About this exercise ->
Restate the data below, keeping every line the same.

Stored records:

# # #

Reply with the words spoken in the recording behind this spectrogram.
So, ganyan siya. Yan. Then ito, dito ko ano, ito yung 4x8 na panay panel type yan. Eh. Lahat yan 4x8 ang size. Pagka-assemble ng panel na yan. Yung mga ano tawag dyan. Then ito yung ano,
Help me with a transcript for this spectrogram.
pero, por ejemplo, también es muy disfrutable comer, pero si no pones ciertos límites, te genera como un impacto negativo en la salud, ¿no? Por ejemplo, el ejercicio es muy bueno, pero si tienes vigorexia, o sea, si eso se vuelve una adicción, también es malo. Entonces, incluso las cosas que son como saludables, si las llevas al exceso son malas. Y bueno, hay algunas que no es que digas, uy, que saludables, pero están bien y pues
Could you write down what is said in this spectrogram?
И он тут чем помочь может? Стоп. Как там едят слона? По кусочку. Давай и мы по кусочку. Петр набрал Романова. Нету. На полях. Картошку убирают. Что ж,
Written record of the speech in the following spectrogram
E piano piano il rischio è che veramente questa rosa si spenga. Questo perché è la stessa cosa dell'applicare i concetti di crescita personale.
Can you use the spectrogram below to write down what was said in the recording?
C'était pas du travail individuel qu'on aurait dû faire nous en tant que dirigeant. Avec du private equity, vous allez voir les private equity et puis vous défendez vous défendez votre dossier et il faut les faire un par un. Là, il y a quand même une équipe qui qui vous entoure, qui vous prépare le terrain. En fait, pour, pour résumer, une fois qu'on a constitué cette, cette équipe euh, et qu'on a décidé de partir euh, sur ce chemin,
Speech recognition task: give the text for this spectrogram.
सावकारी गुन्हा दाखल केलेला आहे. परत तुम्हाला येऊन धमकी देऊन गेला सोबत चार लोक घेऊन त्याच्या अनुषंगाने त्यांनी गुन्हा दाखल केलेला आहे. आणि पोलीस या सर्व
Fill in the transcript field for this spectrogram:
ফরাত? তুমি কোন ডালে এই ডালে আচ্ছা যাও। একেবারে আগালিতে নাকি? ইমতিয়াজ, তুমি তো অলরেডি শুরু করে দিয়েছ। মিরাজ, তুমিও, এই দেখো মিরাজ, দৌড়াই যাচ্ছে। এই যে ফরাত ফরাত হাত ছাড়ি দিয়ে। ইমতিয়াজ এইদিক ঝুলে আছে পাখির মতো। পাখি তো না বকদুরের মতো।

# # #

Answer to this task ->
Reply with the words spoken in the recording behind this spectrogram.
So, ganyan siya. Yan. Then ito, dito ko ano, ito yung 4x8 na panay panel type yan. Eh. Lahat yan 4x8 ang size. Pagka-assemble ng panel na yan. Yung mga ano tawag dyan. Then ito yung ano,
Help me with a transcript for this spectrogram.
pero, por ejemplo, también es muy disfrutable comer, pero si no pones ciertos límites, te genera como un impacto negativo en la salud, ¿no? Por ejemplo, el ejercicio es muy bueno, pero si tienes vigorexia, o sea, si eso se vuelve una adicción, también es malo. Entonces, incluso las cosas que son como saludables, si las llevas al exceso son malas. Y bueno, hay algunas que no es que digas, uy, que saludables, pero están bien y pues
Could you write down what is said in this spectrogram?
И он тут чем помочь может? Стоп. Как там едят слона? По кусочку. Давай и мы по кусочку. Петр набрал Романова. Нету. На полях. Картошку убирают. Что ж,
Written record of the speech in the following spectrogram
E piano piano il rischio è che veramente questa rosa si spenga. Questo perché è la stessa cosa dell'applicare i concetti di crescita personale.
Can you use the spectrogram below to write down what was said in the recording?
C'était pas du travail individuel qu'on aurait dû faire nous en tant que dirigeant. Avec du private equity, vous allez voir les private equity et puis vous défendez vous défendez votre dossier et il faut les faire un par un. Là, il y a quand même une équipe qui qui vous entoure, qui vous prépare le terrain. En fait, pour, pour résumer, une fois qu'on a constitué cette, cette équipe euh, et qu'on a décidé de partir euh, sur ce chemin,
Speech recognition task: give the text for this spectrogram.
सावकारी गुन्हा दाखल केलेला आहे. परत तुम्हाला येऊन धमकी देऊन गेला सोबत चार लोक घेऊन त्याच्या अनुषंगाने त्यांनी गुन्हा दाखल केलेला आहे. आणि पोलीस या सर्व
Fill in the transcript field for this spectrogram:
ফরাত? তুমি কোন ডালে এই ডালে আচ্ছা যাও। একেবারে আগালিতে নাকি? ইমতিয়াজ, তুমি তো অলরেডি শুরু করে দিয়েছ। মিরাজ, তুমিও, এই দেখো মিরাজ, দৌড়াই যাচ্ছে। এই যে ফরাত ফরাত হাত ছাড়ি দিয়ে। ইমতিয়াজ এইদিক ঝুলে আছে পাখির মতো। পাখি তো না বকদুরের মতো।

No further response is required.